Although it is important that anyone affected by alcohol or drug abuse receives professional treatment, with the Coalition against Drug Abuse advising that you should always encourage a loved one to seek help, complementary treatments, such as yoga, can play a role in their rehabilitation. Equally, yoga can enhance the success of smoking cessation when used alongside nicotine replacement therapy, medication or counseling. Indeed, much of the benefits of yoga in substance dependency have focused on its positive influence on helping smokers to quit. For instance, a review article published in the Journal of Evidence-Based Complementary and Alternative Medicine (2014) investigating the effects of yoga in smoking cessation found that overall yoga was able to enhance the success of people’s quit attempts. Cravings are often a particular issue when trying to give up cigarettes or another addictive substance, but research reported in Psychopharmacology (2013) showed that yogic breathing exercises were an effective way to manage cigarette cravings in the short-term. However, what about the benefits of yoga in alcohol and drug treatment programs and its potential mechanisms?

Reducing depression and stress associated with substance abuse

While there are a limited number of studies investigating yoga for recovery from alcohol and drug abuse, the evidence available does show promise. For example, in one study published in the Journal of Affective Disorders (2006) participants who had undergone alcohol detox and then a yoga intervention for a fortnight benefited from improved mood during this early period of abstinence, as well as reduced levels of the stress hormone cortisol. Similarly, research recorded in the journal Nursing Research (2013) highlighted that a six month yoga course alongside a heroin withdrawal program improved mood and quality of life, which were generally low among the women at the start of the study. These changes can enhance the success of treatment, as according to the Mayo Clinic depression and anxiety are risk factors for substance abuse, which can make it harder to quit and stay abstinent. However, even if people are not suffering from clinical depression or anxiety, but are under particular stress at work, home or in another aspect of their life, this can also make them more vulnerable to substance misuse, which offers a temporary escape. Thankfully, the stress relieving benefits of yoga are widely known, with the Cleveland Clinic discussing that yoga is particularly beneficial as you can put your yogic breathing and poses into practice when you feel your stress levels rising.

Other ways in which yoga can help
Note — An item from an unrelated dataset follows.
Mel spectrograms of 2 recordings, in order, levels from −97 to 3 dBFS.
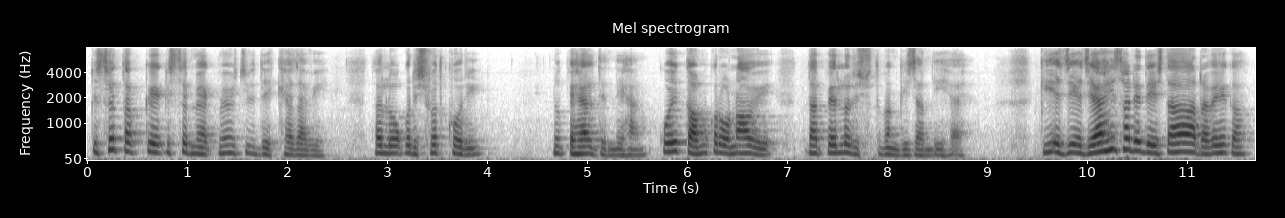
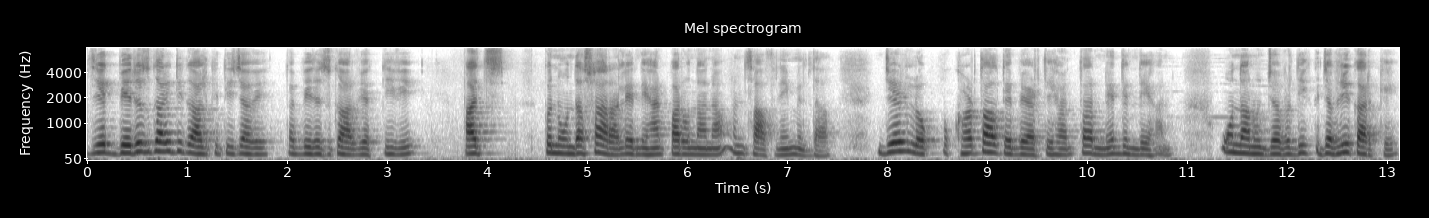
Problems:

While yoga can relieve both low mood and stress, there are also likely other mechanisms at play when used in addiction recovery. An article reported in Substance Abuse (2009) highlighted the importance of mindfulness for dealing with unpleasant thoughts, which may help to reduce the likelihood that people will turn to destructive habits and may also help to reduce cravings. However, yoga may help in other ways too. For instance, yoga offers a positive activity to take part in, serving as a helpful distraction and an easy way to fill a gap in your time, both occasions when you might otherwise be tempted to resume your substance of choice. Yoga also provides the opportunity to meet other people through classes, with positive social interaction and support known to enhance the success of recovery, particularly as forming new friendships encourages you to leave unhelpful relationships behind that might otherwise hinder your progress.